*WHAT NEEDS TO BE DONE*. Could you restate the data below word for word, without its pictures?
━━━ DATA ━━━
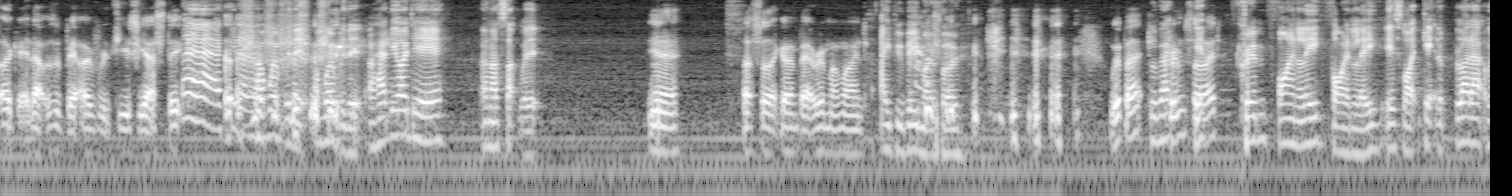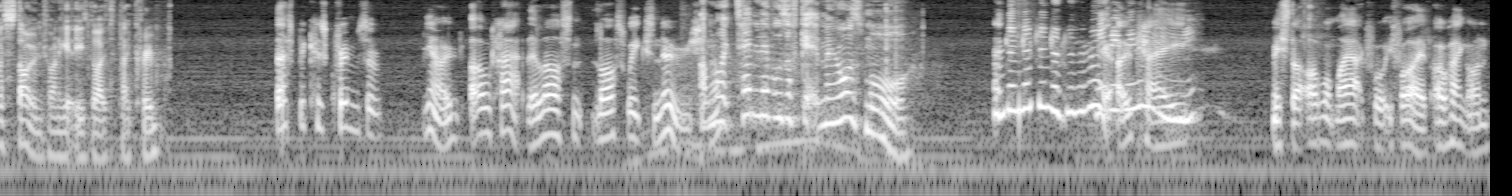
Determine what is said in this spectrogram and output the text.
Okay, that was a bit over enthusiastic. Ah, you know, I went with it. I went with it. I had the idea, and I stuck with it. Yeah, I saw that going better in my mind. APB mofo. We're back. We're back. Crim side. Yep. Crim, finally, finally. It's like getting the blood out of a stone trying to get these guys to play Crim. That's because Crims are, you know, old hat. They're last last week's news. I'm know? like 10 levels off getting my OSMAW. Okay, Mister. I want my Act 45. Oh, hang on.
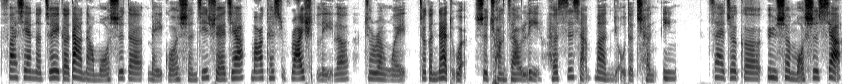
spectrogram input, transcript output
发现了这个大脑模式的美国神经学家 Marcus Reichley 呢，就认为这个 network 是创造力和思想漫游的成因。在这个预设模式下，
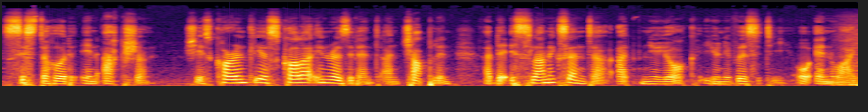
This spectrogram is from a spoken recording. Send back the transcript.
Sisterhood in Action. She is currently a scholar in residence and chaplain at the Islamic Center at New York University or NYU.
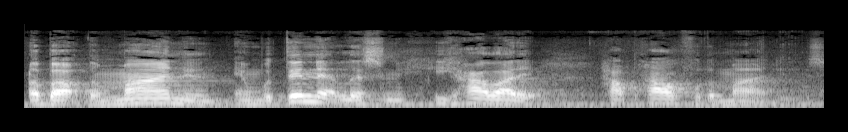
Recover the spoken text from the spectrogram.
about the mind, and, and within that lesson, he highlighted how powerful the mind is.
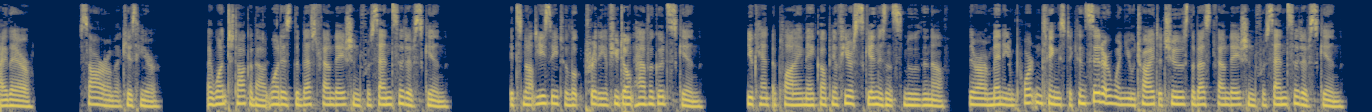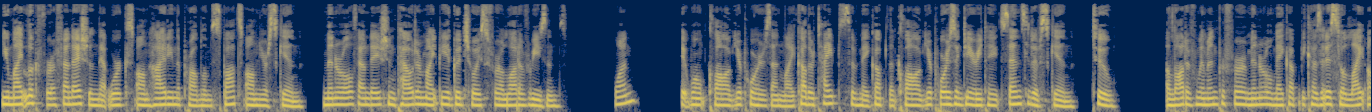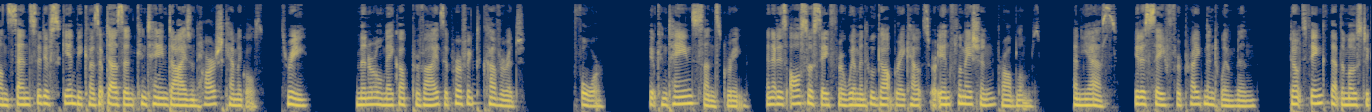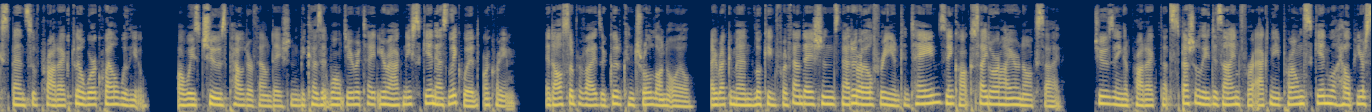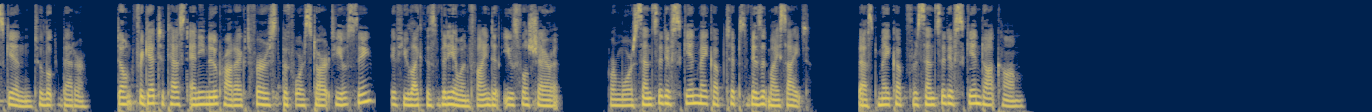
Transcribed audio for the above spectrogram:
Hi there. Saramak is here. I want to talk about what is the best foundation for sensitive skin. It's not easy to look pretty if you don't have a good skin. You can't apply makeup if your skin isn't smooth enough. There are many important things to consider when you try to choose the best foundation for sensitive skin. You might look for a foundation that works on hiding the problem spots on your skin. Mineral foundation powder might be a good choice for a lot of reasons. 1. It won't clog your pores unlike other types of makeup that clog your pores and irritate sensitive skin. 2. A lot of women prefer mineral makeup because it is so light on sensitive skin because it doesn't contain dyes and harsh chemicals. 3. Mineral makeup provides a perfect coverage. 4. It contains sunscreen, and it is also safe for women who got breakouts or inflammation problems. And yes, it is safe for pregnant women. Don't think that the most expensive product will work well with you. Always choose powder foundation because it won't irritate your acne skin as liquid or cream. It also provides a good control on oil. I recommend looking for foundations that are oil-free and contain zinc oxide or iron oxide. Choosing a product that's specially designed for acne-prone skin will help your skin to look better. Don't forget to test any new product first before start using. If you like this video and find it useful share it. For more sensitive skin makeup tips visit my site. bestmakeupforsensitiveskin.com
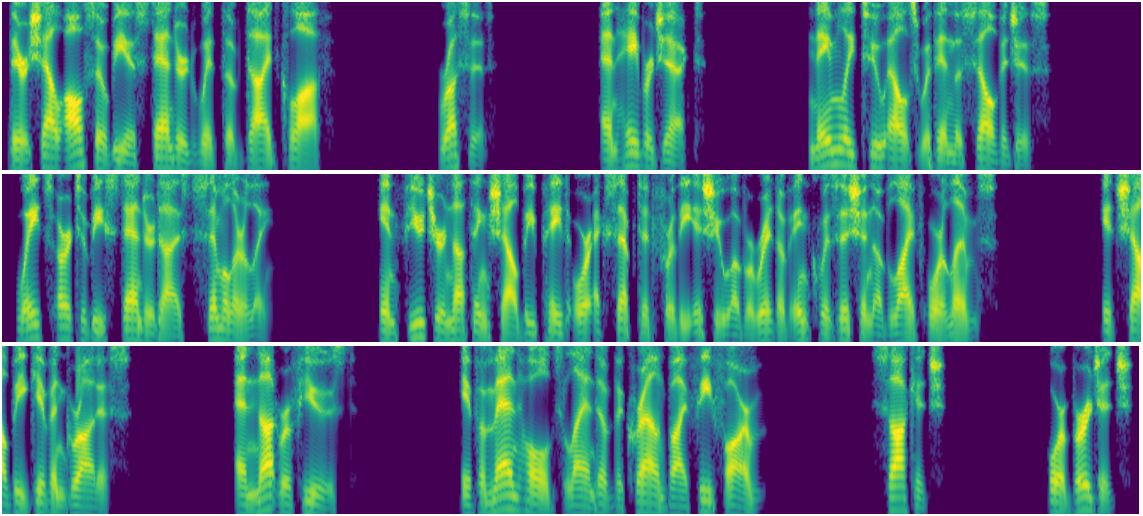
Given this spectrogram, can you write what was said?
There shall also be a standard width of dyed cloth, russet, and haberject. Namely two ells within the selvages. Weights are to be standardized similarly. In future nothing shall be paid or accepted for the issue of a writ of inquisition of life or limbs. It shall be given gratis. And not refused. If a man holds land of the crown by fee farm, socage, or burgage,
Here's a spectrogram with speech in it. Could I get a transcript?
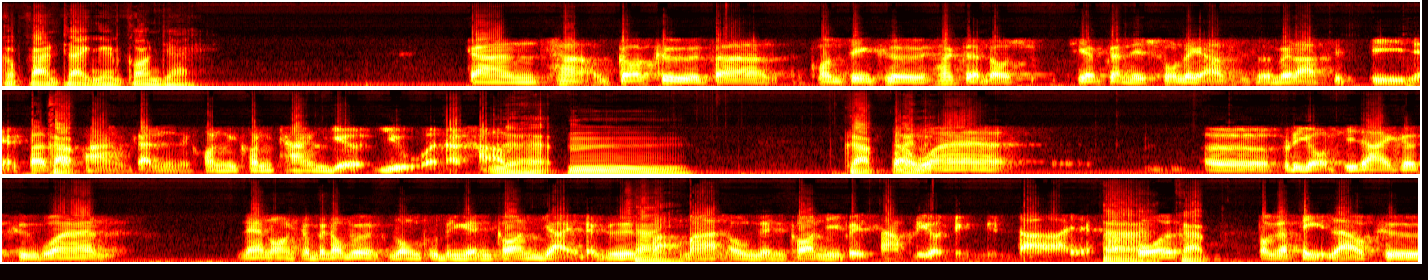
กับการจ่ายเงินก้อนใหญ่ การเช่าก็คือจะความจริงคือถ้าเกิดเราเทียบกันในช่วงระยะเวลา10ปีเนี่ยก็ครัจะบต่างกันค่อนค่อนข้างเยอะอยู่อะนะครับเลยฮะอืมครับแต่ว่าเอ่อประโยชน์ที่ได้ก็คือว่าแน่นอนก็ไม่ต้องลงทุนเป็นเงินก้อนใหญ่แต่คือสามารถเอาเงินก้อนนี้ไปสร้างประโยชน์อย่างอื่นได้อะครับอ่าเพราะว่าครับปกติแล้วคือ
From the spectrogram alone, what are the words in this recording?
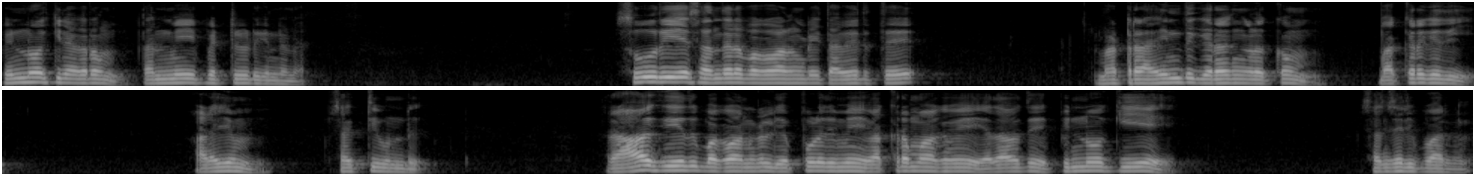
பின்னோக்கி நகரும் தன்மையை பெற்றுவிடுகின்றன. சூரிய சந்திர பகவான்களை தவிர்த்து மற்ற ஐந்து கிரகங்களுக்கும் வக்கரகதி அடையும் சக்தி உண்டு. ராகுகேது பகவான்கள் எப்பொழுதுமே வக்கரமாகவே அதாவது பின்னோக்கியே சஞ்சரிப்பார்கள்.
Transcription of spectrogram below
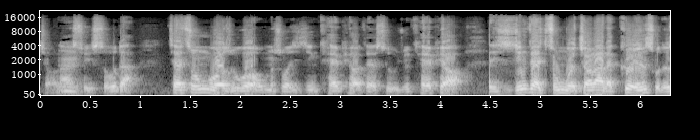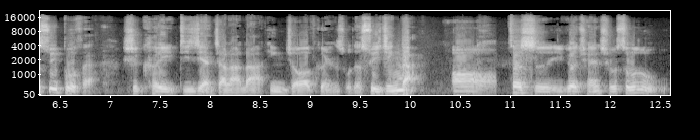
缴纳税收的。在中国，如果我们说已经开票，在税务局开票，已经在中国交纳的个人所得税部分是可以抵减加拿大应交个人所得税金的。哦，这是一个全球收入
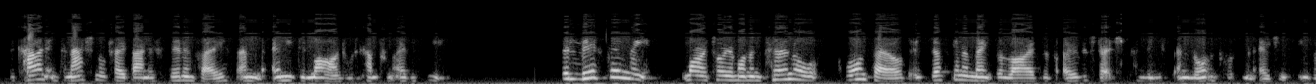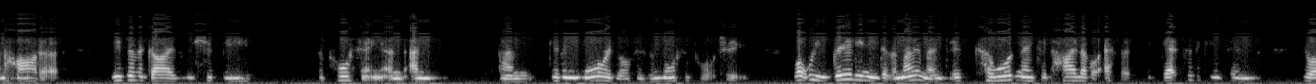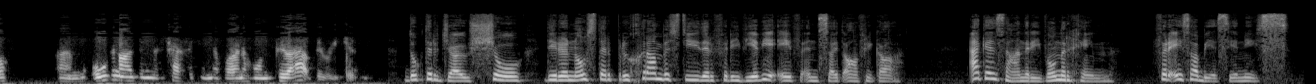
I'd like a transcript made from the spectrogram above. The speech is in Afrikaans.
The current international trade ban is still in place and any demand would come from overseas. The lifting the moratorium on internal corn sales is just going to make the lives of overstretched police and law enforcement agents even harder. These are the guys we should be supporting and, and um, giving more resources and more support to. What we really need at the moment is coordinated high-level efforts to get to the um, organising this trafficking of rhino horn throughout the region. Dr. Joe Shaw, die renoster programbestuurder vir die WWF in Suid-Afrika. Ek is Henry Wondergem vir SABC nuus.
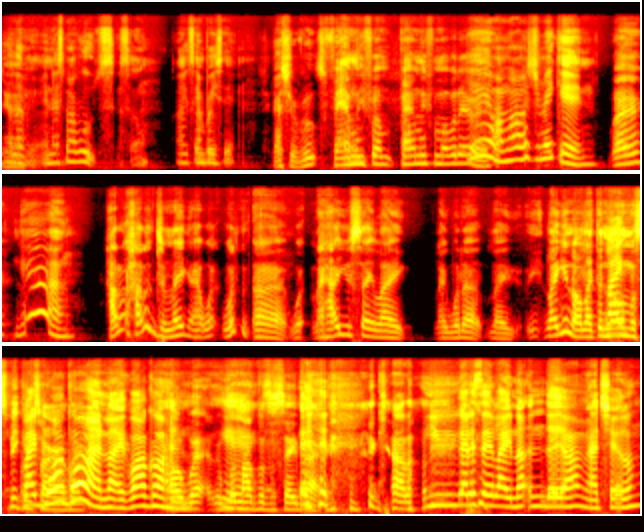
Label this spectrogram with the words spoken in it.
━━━
*TASK OUTPUT*.
Determine what is said in this spectrogram and output the text.
Okay, that was a bit over enthusiastic. Ah, you know, I went with it. I went with it. I had the idea, and I stuck with it. Yeah, I saw that going better in my mind. APB mofo. We're back. We're back. Crim side. Yep. Crim, finally, finally. It's like getting the blood out of a stone trying to get these guys to play Crim. That's because Crims are, you know, old hat. They're last last week's news. I'm know? like 10 levels off getting my OSMAW. Okay, Mister. I want my Act 45. Oh, hang on.
spectrogram input, transcript output
发现了这个大脑模式的美国神经学家 Marcus Reichley 呢，就认为这个 network 是创造力和思想漫游的成因。在这个预设模式下，
This spectrogram is from a spoken recording. Send back the transcript.
Sisterhood in Action. She is currently a scholar in residence and chaplain at the Islamic Center at New York University or NYU.
Recover the spoken text from the spectrogram.
about the mind, and, and within that lesson, he highlighted how powerful the mind is.
Transcribed audio for the above spectrogram:
Hi there. Saramak is here. I want to talk about what is the best foundation for sensitive skin. It's not easy to look pretty if you don't have a good skin. You can't apply makeup if your skin isn't smooth enough. There are many important things to consider when you try to choose the best foundation for sensitive skin. You might look for a foundation that works on hiding the problem spots on your skin. Mineral foundation powder might be a good choice for a lot of reasons. 1. It won't clog your pores unlike other types of makeup that clog your pores and irritate sensitive skin. 2. A lot of women prefer mineral makeup because it is so light on sensitive skin because it doesn't contain dyes and harsh chemicals. 3. Mineral makeup provides a perfect coverage. 4. It contains sunscreen, and it is also safe for women who got breakouts or inflammation problems. And yes, it is safe for pregnant women. Don't think that the most expensive product will work well with you. Always choose powder foundation because it won't irritate your acne skin as liquid or cream. It also provides a good control on oil. I recommend looking for foundations that are oil-free and contain zinc oxide or iron oxide. Choosing a product that's specially designed for acne-prone skin will help your skin to look better. Don't forget to test any new product first before start using. If you like this video and find it useful share it. For more sensitive skin makeup tips visit my site. bestmakeupforsensitiveskin.com
Given this spectrogram, can you write what was said?
There shall also be a standard width of dyed cloth, russet, and haberject. Namely two ells within the selvages. Weights are to be standardized similarly. In future nothing shall be paid or accepted for the issue of a writ of inquisition of life or limbs. It shall be given gratis. And not refused. If a man holds land of the crown by fee farm, socage, or burgage,
Here's a spectrogram with speech in it. Could I get a transcript?
กับการจ่ายเงินก้อนใหญ่ การเช่าก็คือจะความจริงคือถ้าเกิดเราเทียบกันในช่วงระยะเวลา10ปีเนี่ยก็ครัจะบต่างกันค่อนค่อนข้างเยอะอยู่อะนะครับเลยฮะอืมครับแต่ว่าเอ่อประโยชน์ที่ได้ก็คือว่าแน่นอนก็ไม่ต้องลงทุนเป็นเงินก้อนใหญ่แต่คือสามารถเอาเงินก้อนนี้ไปสร้างประโยชน์อย่างอื่นได้อะครับอ่าเพราะว่าครับปกติแล้วคือ
From the spectrogram alone, what are the words in this recording?
பின்னோக்கி நகரும் தன்மையை பெற்றுவிடுகின்றன. சூரிய சந்திர பகவான்களை தவிர்த்து மற்ற ஐந்து கிரகங்களுக்கும் வக்கரகதி அடையும் சக்தி உண்டு. ராகுகேது பகவான்கள் எப்பொழுதுமே வக்கரமாகவே அதாவது பின்னோக்கியே சஞ்சரிப்பார்கள்.
Transcription of spectrogram below
缴纳税收的。在中国，如果我们说已经开票，在税务局开票，已经在中国交纳的个人所得税部分是可以抵减加拿大应交个人所得税金的。哦，这是一个全球收入
I'd like a transcript made from the spectrogram above. The speech is in Afrikaans.
The current international trade ban is still in place and any demand would come from overseas. The lifting the moratorium on internal corn sales is just going to make the lives of overstretched police and law enforcement agents even harder. These are the guys we should be supporting and, and um, giving more resources and more support to. What we really need at the moment is coordinated high-level efforts to get to the um, organising this trafficking of rhino horn throughout the region. Dr. Joe Shaw, die renoster programbestuurder vir die WWF in Suid-Afrika. Ek is Henry Wondergem vir SABC nuus.
Label this spectrogram with the words spoken in it.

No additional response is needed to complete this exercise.